## [Problem to work on]
Every record should be restated exactly, with no images included.
────
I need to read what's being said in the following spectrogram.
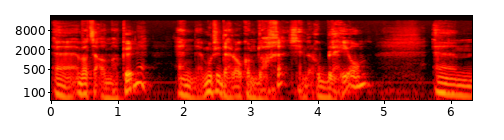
en wat ze allemaal kunnen. En moeten daar ook om lachen, zijn er ook blij om. Ehm,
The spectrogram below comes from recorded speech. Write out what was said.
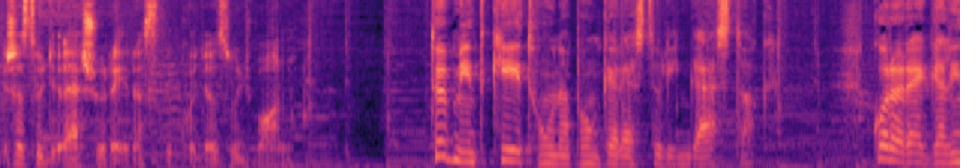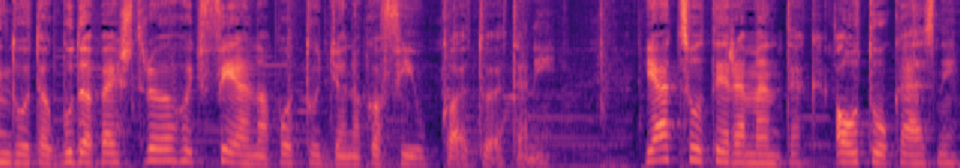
És azt úgy elsőre éreztük, hogy az úgy van. Több mint két hónapon keresztül ingáztak. Kora reggel indultak Budapestről, hogy fél napot tudjanak a fiúkkal tölteni. Játszótérre mentek, autókázni,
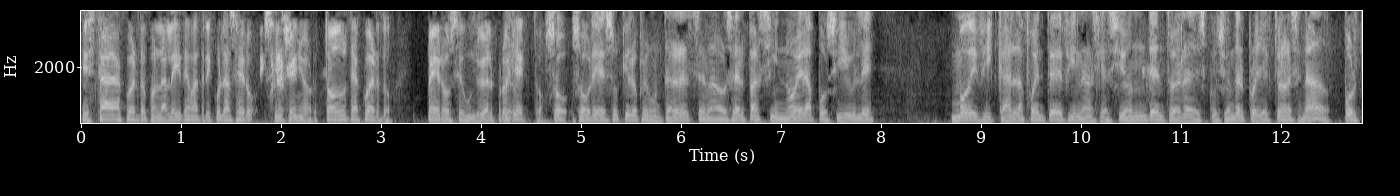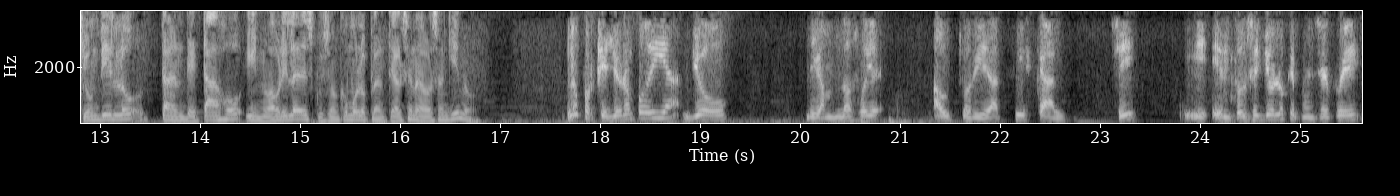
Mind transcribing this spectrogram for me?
¿está de acuerdo con la ley de matrícula cero? Sí, señor, todos de acuerdo, pero se hundió el proyecto. sobre eso quiero preguntarle al senador Serpa si no era posible modificar la fuente de financiación dentro de la discusión del proyecto en el Senado? ¿Por qué hundirlo tan de tajo y no abrir la discusión como lo plantea el senador Sanguino? No, porque yo no podía, yo, digamos, no soy autoridad fiscal, ¿sí? Y entonces yo lo que pensé fue,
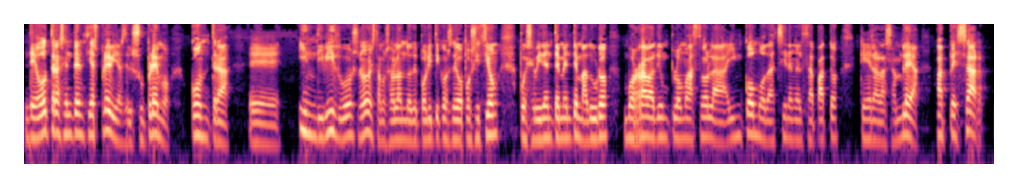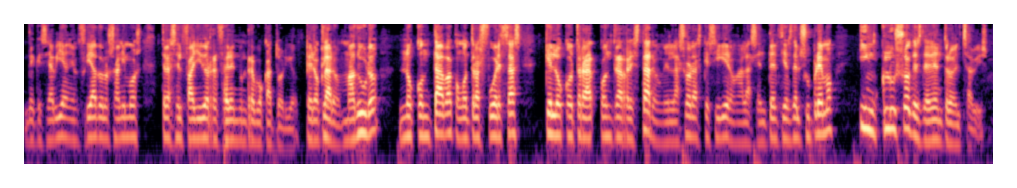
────
## [Exercise result]
I need to read what's being said in the following spectrogram.
en wat ze allemaal kunnen. En moeten daar ook om lachen, zijn er ook blij om. Ehm,
The spectrogram below comes from recorded speech. Write out what was said.
És azt úgy elsőre éreztük, hogy az úgy van. Több mint két hónapon keresztül ingáztak. Kora reggel indultak Budapestről, hogy fél napot tudjanak a fiúkkal tölteni. Játszótérre mentek, autókázni,
Mind transcribing this spectrogram for me?
¿está de acuerdo con la ley de matrícula cero? Sí, señor, todos de acuerdo, pero se hundió el proyecto. sobre eso quiero preguntarle al senador Serpa si no era posible modificar la fuente de financiación dentro de la discusión del proyecto en el Senado? ¿Por qué hundirlo tan de tajo y no abrir la discusión como lo plantea el senador Sanguino? No, porque yo no podía, yo, digamos, no soy autoridad fiscal, ¿sí? Y entonces yo lo que pensé fue,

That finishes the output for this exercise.